_Task instructions_
Nothing but the text of the records should come back; copy it exactly and leave the pictures out.

== Records supplied ==

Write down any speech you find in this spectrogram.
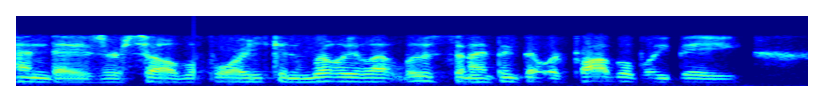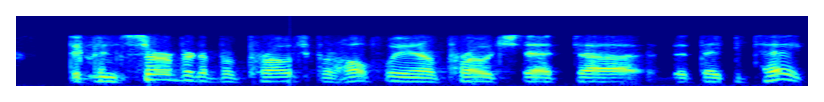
10 days or so before he can really let loose, And I think that would probably be the conservative approach, but hopefully an approach that uh, that they could take.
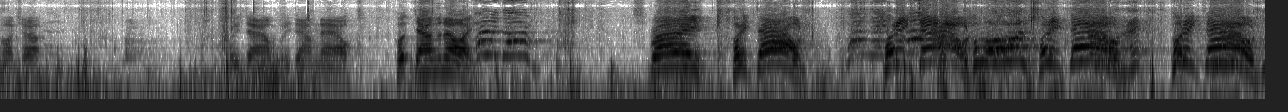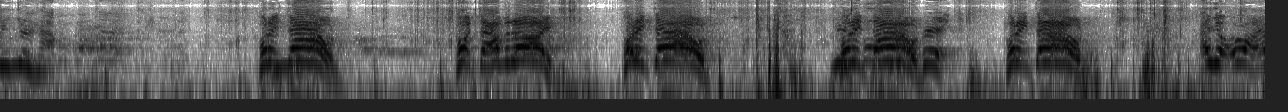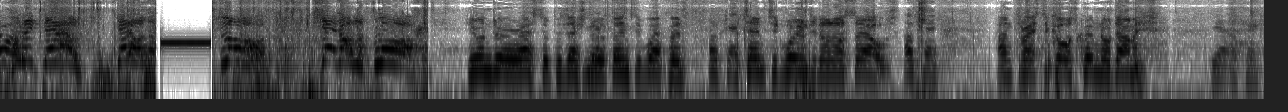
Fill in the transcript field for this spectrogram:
Right, chap. Put it down, put it down now. Put down the knife. Put it down! Spray! Put it down! Put it down! Come on! Put it down! Come on, eh? Put it down! You knew now. Put it down! Put down the knife! Put it down! Put it down! Put it down! Hey, all right, all right. Put it down! Get on the floor! Get on the floor! You're under arrest for possession Yeah. of offensive weapon, Okay. attempted wounding on ourselves, Okay. and threats to cause criminal damage. Yeah, okay.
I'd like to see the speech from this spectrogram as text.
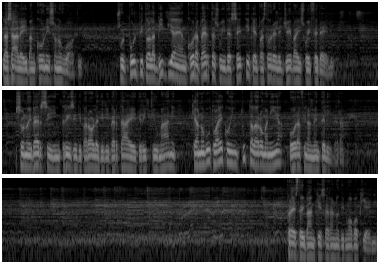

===

_Exercise output_
Write down any speech you find in this spectrogram.
10 days or so before he can really let loose, And I think that would probably be the conservative approach, but hopefully an approach that uh, that they could take.
Fill in the transcript field for this spectrogram:
Right, chap. Put it down, put it down now. Put down the knife. Put it down! Spray! Put it down! Put it down! Come on! Put it down! Come on, eh? Put it down! You knew now. Put it down! Put down the knife! Put it down! Put it down! Put it down! Hey, all right, all right. Put it down! Get on the floor! Get on the floor! You're under arrest for possession Yeah. of offensive weapon, Okay. attempted wounding on ourselves, Okay. and threats to cause criminal damage. Yeah, okay.
I'd like to see the speech from this spectrogram as text.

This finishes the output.